Stored data:
----

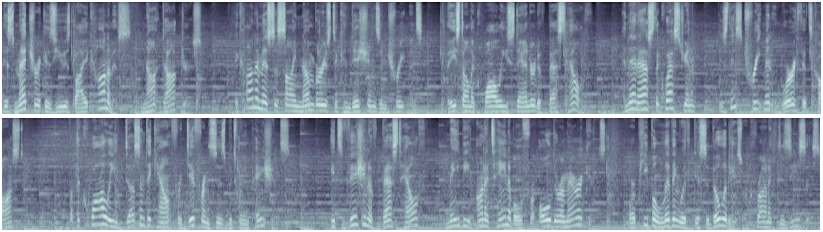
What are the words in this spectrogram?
this metric is used by economists, not doctors. Economists assign numbers to conditions and treatments based on the quality standard of best health, and then ask the question, is this treatment worth its cost? But the QALY doesn't account for differences between patients. Its vision of best health may be unattainable for older Americans or people living with disabilities or chronic diseases.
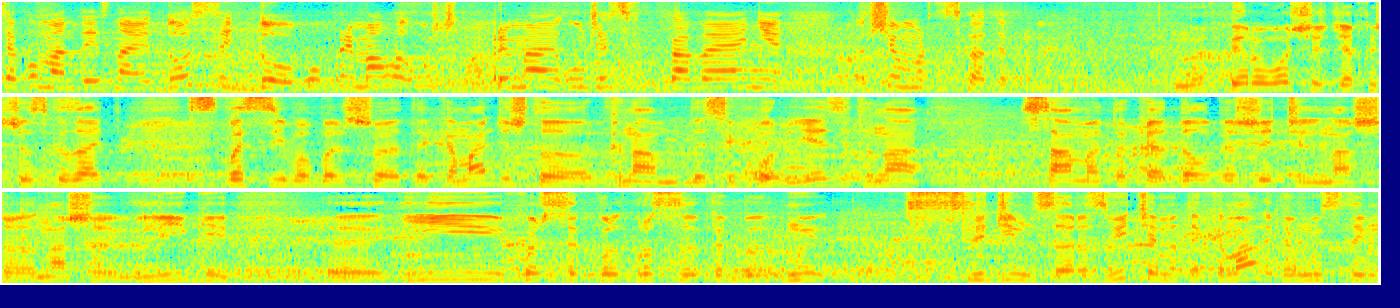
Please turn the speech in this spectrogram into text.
ця команда, я знаю, досить довго приймала участь, приймає участь в КВН. Що можете сказати про них? Ну, в первую очередь я хочу сказать спасибо большое этой команде, что к нам до сих пор ездит. Она самая такая долгожитель нашей, нашей лиги. Э, И хочется про- просто как бы мы следим за развитием этой команды, как мы стоим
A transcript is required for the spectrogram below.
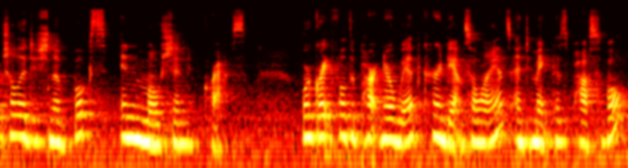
Virtual edition of Books in Motion Crafts. We're grateful to partner with Kern Dance Alliance and to make this possible.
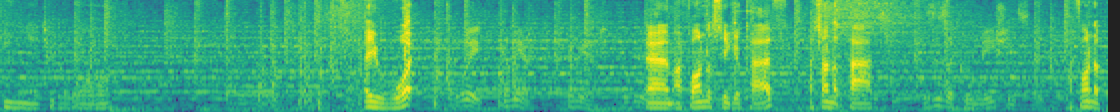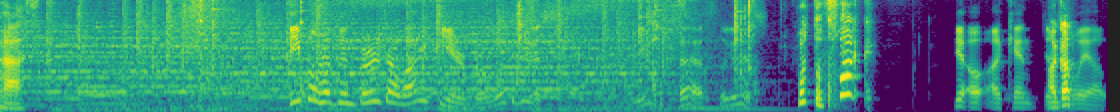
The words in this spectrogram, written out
pinned to the wall. Hey, what? Wait, come here. Um, I found a secret path. I found a path. this is a cremation site. I found a path. People have been burned alive here, bro. Look at this. Leave the path. Look at this. What the fuck? Yeah, oh, I can't. There's I got- no way out.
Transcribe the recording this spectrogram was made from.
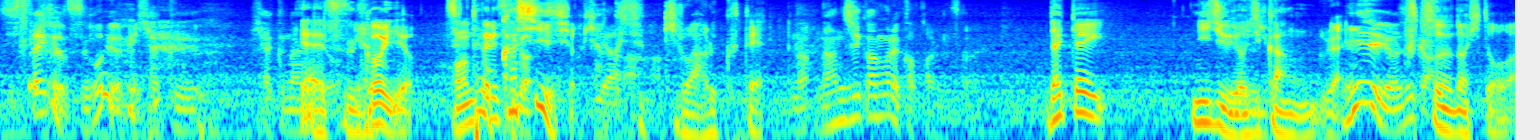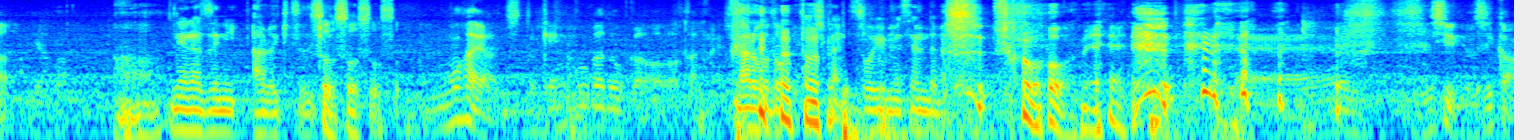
実際けどすごいよね100 100何キロ。いやすごいよ。本当におかしいすでしょ。いや110キロ歩くて。な何時間ぐらいかかるんですかね？だいたい24時間ぐらい。24時間？普通の人は、寝らずに歩き続ける。そうそうそうそう。ばもはやちょっと健康かどうかは分かんないなるほど。確かにそういう目線でも。そうね。へー。24時間。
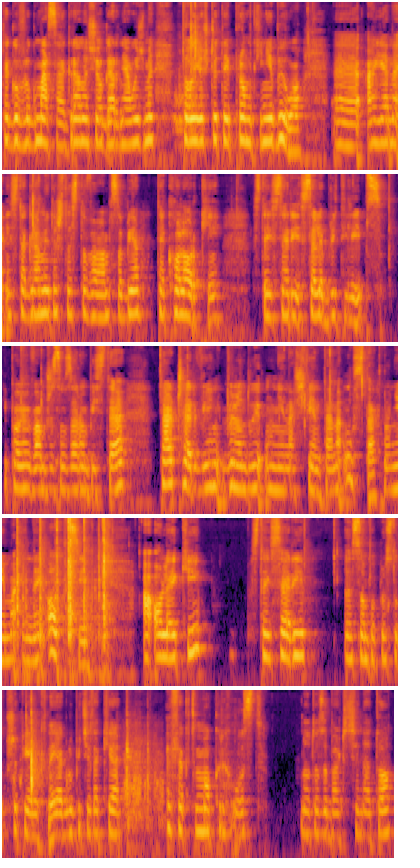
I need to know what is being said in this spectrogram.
tego vlogmasa, jak rano się ogarniałyśmy, to jeszcze tej promki nie było. A ja na Instagramie też testowałam sobie te kolorki z tej serii Celebrity Lips i powiem Wam, że są zarąbiste. Ta czerwień wyląduje u mnie na święta, na ustach, no nie ma innej opcji. A olejki z tej serii e, są po prostu przepiękne. Jak lubicie takie efekt mokrych ust, no to zobaczcie na to.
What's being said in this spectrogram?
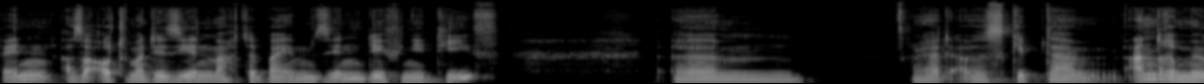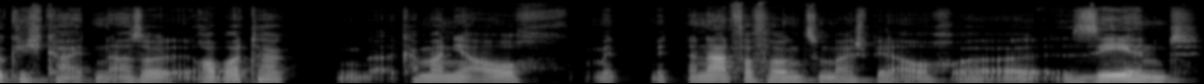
Wenn, also automatisieren machte bei ihm Sinn, definitiv. Ähm, also es gibt da andere Möglichkeiten. Also Roboter kann man ja auch mit, mit einer Nahtverfolgung zum Beispiel auch äh, sehend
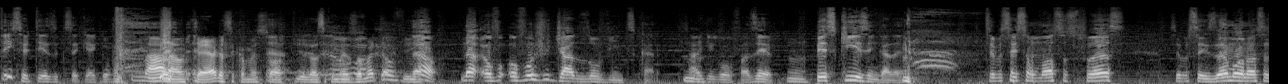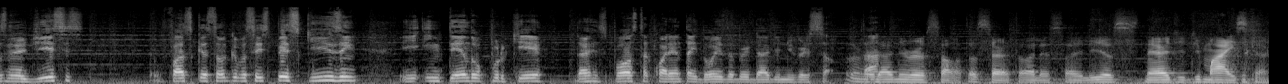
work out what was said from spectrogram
Tem certeza que você quer que eu fale? Não, não, quero. Você começou, você Eu começou, vou- vai até o fim. Não, não, eu vou, eu vou judiar dos ouvintes, cara. Sabe o que, que eu vou fazer? Hum. Pesquisem, galera. se vocês são nossos fãs, se vocês amam nossas nerdices, eu faço questão que vocês pesquisem e entendam o porquê da resposta 42 da verdade universal. Tá? verdade, universal, tá certo. Olha só, Elias, nerd demais, cara.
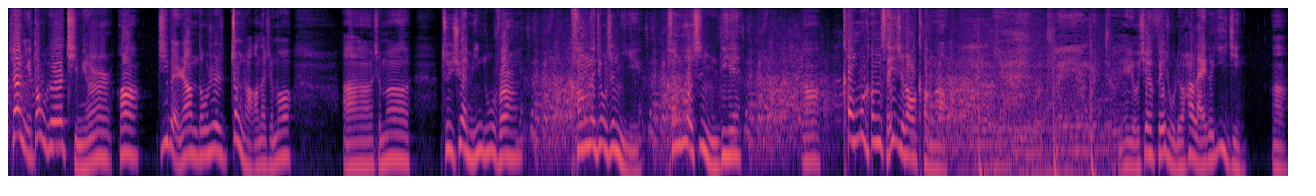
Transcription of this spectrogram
像你豆哥起名啊，基本上都是正常的，什么啊什么最炫民族风，坑的就是你，坑货是你爹啊，坑不坑谁知道坑啊？有些非主流还来个意境啊，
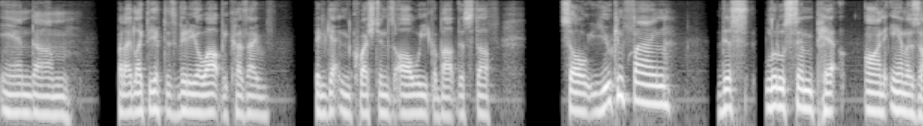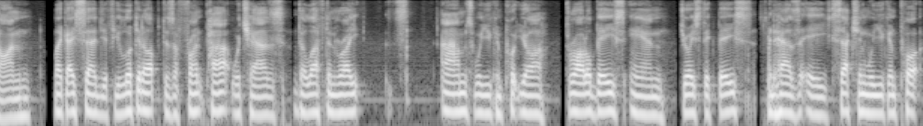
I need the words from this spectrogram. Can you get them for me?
and um, but I'd like to get this video out because I've been getting questions all week about this stuff. So you can find this little sim pit on Amazon. Like I said, if you look it up, there's a front part which has the left and right arms where you can put your throttle base and joystick base. It has a section where you can put,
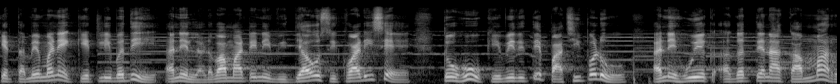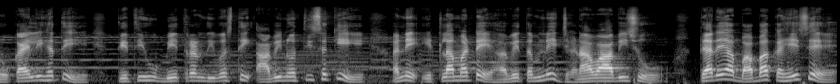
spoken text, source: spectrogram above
કે તમે મને કેટલી બધી અને લડવા માટેની વિદ્યાઓ શીખવાડી છે. તો હું કેવી રીતે પાછી પડું? અને હું એક અગત્યના કામમાં રોકાયેલી હતી. તેથી હું બે ત્રણ દિવસથી આવી નહોતી શકી અને એટલા માટે હવે તમને જણાવવા આવી છું. ત્યારે આ બાબા કહે છે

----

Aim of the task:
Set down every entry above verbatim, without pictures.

Completed exercise:
What are the words in this spectrogram?
this metric is used by economists, not doctors. Economists assign numbers to conditions and treatments based on the quality standard of best health, and then ask the question, is this treatment worth its cost? But the QALY doesn't account for differences between patients. Its vision of best health may be unattainable for older Americans or people living with disabilities or chronic diseases.
Please turn the speech in this spectrogram into text.
ця команда, я знаю, досить довго приймала участь, приймає участь в КВН. Що можете сказати про них? Ну, в первую очередь я хочу сказать спасибо большое этой команде, что к нам до сих пор ездит. Она самая такая долгожитель нашей, нашей лиги. Э, И хочется про- просто как бы мы следим за развитием этой команды, как мы стоим
A transcript is required for the spectrogram below.
Virtual edition of Books in Motion Crafts. We're grateful to partner with Kern Dance Alliance and to make this possible.
The words in this spectrogram, written out
pinned to the wall. Hey, what? Wait, come here. Um, I found a secret path. I found a path. this is a cremation site. I found a path. People have been burned alive here, bro. Look at this. Leave the path. Look at this. What the fuck? Yeah, oh, I can't. There's I got- no way out.
Transcribe the recording this spectrogram was made from.
実際けどすごいよね100 100何キロ。いやすごいよ。本当におかしいすでしょ。いや110キロ歩くて。な何時間ぐらいかかるんですかね？だいたい24時間ぐらい。24時間？普通の人は、寝らずに歩き続ける。そうそうそうそう。ばもはやちょっと健康かどうかは分かんないなるほど。確かにそういう目線でも。そうね。へー。24時間。
I need to know what is being said in this spectrogram.
tego vlogmasa, jak rano się ogarniałyśmy, to jeszcze tej promki nie było. A ja na Instagramie też testowałam sobie te kolorki z tej serii Celebrity Lips i powiem Wam, że są zarąbiste. Ta czerwień wyląduje u mnie na święta, na ustach, no nie ma innej opcji. A olejki z tej serii e, są po prostu przepiękne. Jak lubicie takie efekt mokrych ust, no to zobaczcie na to.
What's being said in this spectrogram?
Wenn, also automatisieren machte bei ihm Sinn, definitiv. Ähm, also es gibt da andere Möglichkeiten. Also Roboter kann man ja auch mit, mit einer Nahtverfolgung zum Beispiel auch äh, sehend
work out what was said from spectrogram
Tem certeza que você quer que eu fale? Não, não, quero. Você começou, você Eu começou, vou- vai até o fim. Não, não, eu vou, eu vou judiar dos ouvintes, cara. Sabe o que, que eu vou fazer? Hum. Pesquisem, galera. se vocês são nossos fãs, se vocês amam nossas nerdices, eu faço questão que vocês pesquisem e entendam o porquê da resposta 42 da verdade universal. Tá? verdade, universal, tá certo. Olha só, Elias, nerd demais, cara.
Transcription of this spectrogram
像你豆哥起名啊，基本上都是正常的，什么啊什么最炫民族风，坑的就是你，坑货是你爹啊，坑不坑谁知道坑啊？有些非主流还来个意境啊，
I need the words from this spectrogram. Can you get them for me?
and um, but I'd like to get this video out because I've been getting questions all week about this stuff. So you can find this little sim pit on Amazon. Like I said, if you look it up, there's a front part which has the left and right arms where you can put your throttle base and joystick base. It has a section where you can put,
spoken text, source: spectrogram above
કે તમે મને કેટલી બધી અને લડવા માટેની વિદ્યાઓ શીખવાડી છે. તો હું કેવી રીતે પાછી પડું? અને હું એક અગત્યના કામમાં રોકાયેલી હતી. તેથી હું બે ત્રણ દિવસથી આવી નહોતી શકી અને એટલા માટે હવે તમને જણાવવા આવી છું. ત્યારે આ બાબા કહે છે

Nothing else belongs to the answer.